Your recovery after miscarriage is important to your ongoing health. Dr. Sultan will advise you to avoid having sexual intercourse or putting anything in your vagina (such as a tampon) for six weeks after your miscarriage. You may ovulate as soon as two weeks after miscarrying and can expect your period to return within four to six weeks.
Keep Care of Your Ongoing Health
At Honu Women’s Health, we strive to support women who have experienced a miscarriage or are at increased risk of miscarriage in special ways. We understand how emotionally traumatic miscarriage can be at any stage of pregnancy, which is why we believe in caring for a mother’s physical and mental health during this difficult time. Supporting our patients who are recovering from a miscarriage is a delicate matter that we always take seriously.

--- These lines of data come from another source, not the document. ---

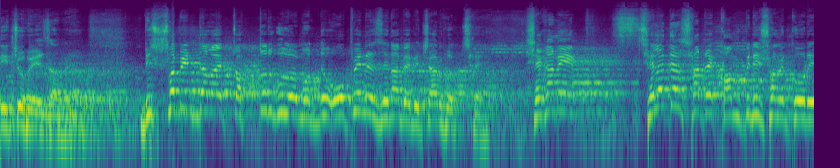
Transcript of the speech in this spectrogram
নিচু হয়ে যাবে। বিশ্ববিদ্যালয়ের চত্বরগুলোর মধ্যে ওপেনে জেনাবে বিচার হচ্ছে। সেখানে ছেলেদের সাথে কম্পিটিশন করে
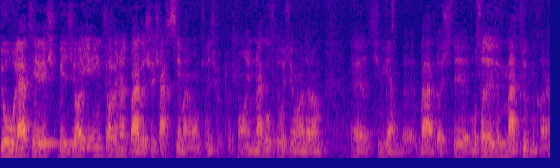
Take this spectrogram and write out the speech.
دولتش به جای این که حالا برداشت شخصی من ممکنه تو شما این نگفته باشه من دارم چی میگم برداشت مصادره مطلوب می‌کنم.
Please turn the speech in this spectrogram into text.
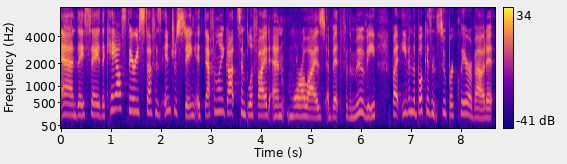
And they say the chaos theory stuff is interesting. It definitely got simplified and moralized a bit for the movie, but even the book isn't super clear about it.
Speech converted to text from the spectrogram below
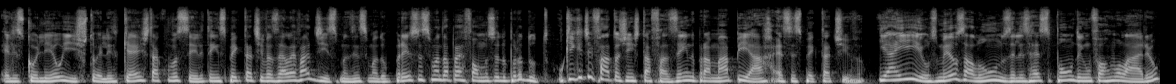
Ele escolheu isto, ele quer estar com você, ele tem expectativas elevadíssimas em cima do preço, em cima da performance do produto. O que, que de fato a gente está fazendo para mapear essa expectativa? E aí, os meus alunos, eles respondem um formulário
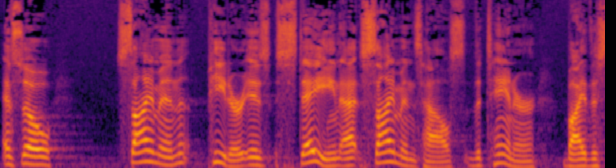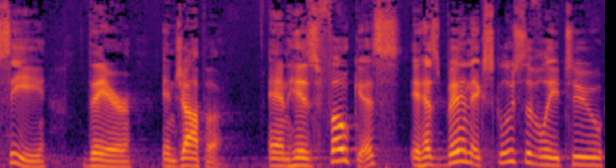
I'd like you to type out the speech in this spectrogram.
And so, Simon Peter is staying at Simon's house, the tanner, by the sea there in Joppa. And his focus, it has been exclusively to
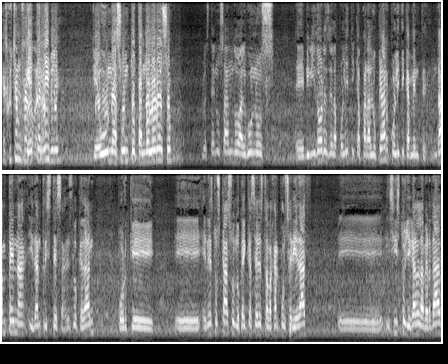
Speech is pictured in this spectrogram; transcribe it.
Escuchamos al Qué terrible que un asunto tan doloroso lo estén usando algunos eh, vividores de la política para lucrar políticamente. Dan pena y dan tristeza, es lo que dan, porque eh, en estos casos lo que hay que hacer es trabajar con seriedad, eh, insisto, llegar a la verdad,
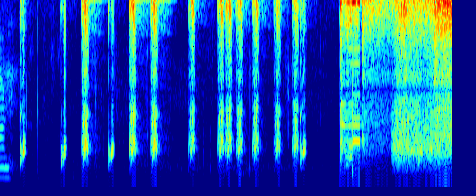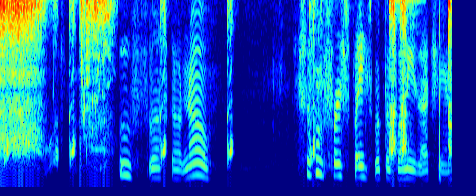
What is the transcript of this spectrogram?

Experiencing recurrent miscarriages is among the hardest issues a woman may face in her life. We understand the emotional toll recurrent miscarriages take on a woman and her family, and our goal is to be a constant source of support during this troubling and stressful time. As our patient, you can rest assured that we will investigate the underlying cause of your miscarriages thoroughly to try to discover what triggers them.
There could be genetic or anatomical abnormalities causing recurrent miscarriages. Other types of medical conditions that can increase the risk of recurrent miscarriages include:
- Antiphospholipid syndrome (a disorder in which the immune system mistakenly attacks normal blood proteins)
- Thyroid or hormonal issues
- Fibroids and polyps
- Asherman’s syndrome (the existence of scar tissue in the uterus)
Life After Miscarriage
If you are facing any of these issues surrounding miscarriage, do not lose hope. There are a wide variety of options that Dr. Sultan can recommend that involve lifestyle changes, medications, surgery, or genetic tests. We will work hard to develop a personalized plan to carry a healthy pregnancy based on your unique health profile—and we will be here to support you on your pregnancy journey every step of the way.